[Dataset entries]
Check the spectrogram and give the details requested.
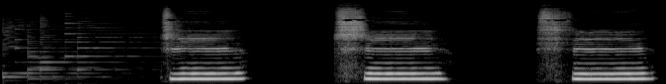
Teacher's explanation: These are formed by curling your tongue slightly backward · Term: retroflex sounds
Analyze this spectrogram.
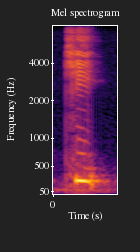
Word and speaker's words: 気: 音読みでき、きと読みます。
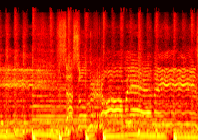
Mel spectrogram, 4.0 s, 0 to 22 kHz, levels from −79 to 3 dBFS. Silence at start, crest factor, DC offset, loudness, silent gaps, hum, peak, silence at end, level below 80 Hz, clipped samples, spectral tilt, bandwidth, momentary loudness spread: 0 s; 14 dB; under 0.1%; -16 LUFS; none; none; -2 dBFS; 0 s; -22 dBFS; under 0.1%; -4 dB/octave; 18 kHz; 2 LU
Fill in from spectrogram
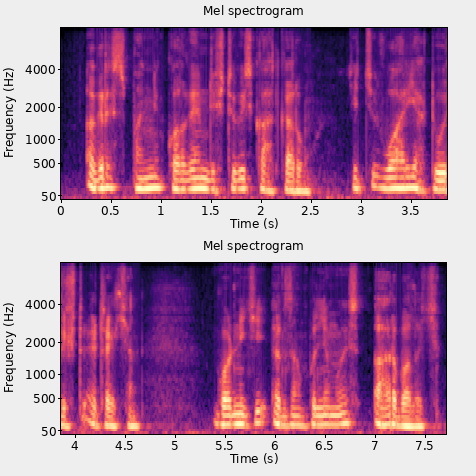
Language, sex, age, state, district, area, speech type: Kashmiri, male, 18-30, Jammu and Kashmir, Kulgam, rural, spontaneous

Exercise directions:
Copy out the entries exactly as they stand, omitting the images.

Reply to the task:
Check the spectrogram and give the details requested.
Teacher's explanation: These are formed by curling your tongue slightly backward · Term: retroflex sounds
Analyze this spectrogram.
Word and speaker's words: 気: 音読みでき、きと読みます。
Mel spectrogram, 4.0 s, 0 to 22 kHz, levels from −79 to 3 dBFS. Silence at start, crest factor, DC offset, loudness, silent gaps, hum, peak, silence at end, level below 80 Hz, clipped samples, spectral tilt, bandwidth, momentary loudness spread: 0 s; 14 dB; under 0.1%; -16 LUFS; none; none; -2 dBFS; 0 s; -22 dBFS; under 0.1%; -4 dB/octave; 18 kHz; 2 LU
Fill in from spectrogram
Language, sex, age, state, district, area, speech type: Kashmiri, male, 18-30, Jammu and Kashmir, Kulgam, rural, spontaneous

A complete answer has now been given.